Sex-specific differences and survival in patients with idiopathic pulmonary arterial hypertension 2008-2016
Research output: Contribution to journal › Article
Background: Women with idiopathic pulmonary arterial hypertension (IPAH) have been found to have a worse haemodynamic status at diagnosis, but better survival than men. Over the past decade, demographics have changed and new treatments have become available. The objective of this study was to investigate sex differences in an incident IPAH population diagnosed between 2008 and 2016.
Methods: Differences in clinical characteristics of patients included in the Swedish Pulmonary Arterial Hypertension Register (SPAHR) were analysed at the time of diagnosis. Survival by sex was investigated using Cox proportional hazard regression and Kaplan-Meier curves.
Results: The study included 271 patients diagnosed with IPAH, median age was 68 (1st-3rd quartiles 54-74) years and 56% were women. At diagnosis, women were younger, had lower pulmonary vascular resistance and fewer comorbidities and more often received a combination of PAH-targeted therapies than men. Men had worse survival rates than women (hazard ratio 1.49; CI 1.02-2.18; p=0.038), but this difference did not remain after adjustment for age (hazard ratio 1.30; CI 0.89-1.90; p=0.178).
Conclusions: Men with incident IPAH have worse crude survival than women.
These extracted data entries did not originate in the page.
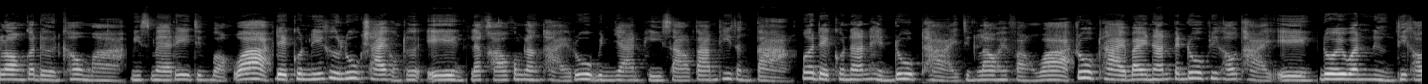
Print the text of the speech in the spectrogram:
กล้องก็เดินเข้ามา มิสแมรี่จึงบอกว่าเด็กคนนี้คือลูกชายของเธอเอง และเขากำลังถ่ายรูปวิญญาณผีสาวตามที่ต่างๆ เมื่อเด็กคนนั้นเห็นรูปถ่ายจึงเล่าให้ฟังว่า รูปถ่ายใบนั้นเป็นรูปที่เขาถ่ายเอง โดยวันหนึ่งที่เขา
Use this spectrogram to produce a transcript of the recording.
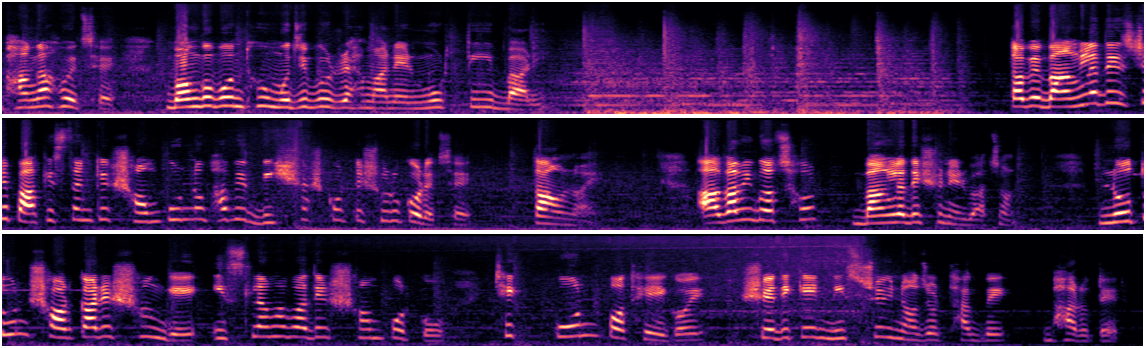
ভাঙা হয়েছে বঙ্গবন্ধু মুজিবুর রহমানের মূর্তি বাড়ি। তবে বাংলাদেশ যে পাকিস্তানকে সম্পূর্ণভাবে বিশ্বাস করতে শুরু করেছে, তাও নয়। আগামী বছর বাংলাদেশে নির্বাচন। নতুন সরকারের সঙ্গে ইসলামাবাদের সম্পর্ক ঠিক কোন পথে এগোয়, সেদিকে নিশ্চয়ই নজর থাকবে ভারতের।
This is due to women being younger with a less pronounced comorbidity burden than men at the time of diagnosis.
|Research areas and keywords||
Subject classification (UKÄ) – MANDATORY
|Journal||ERJ Open Research|
|Publication status||Published - 2019 Jul|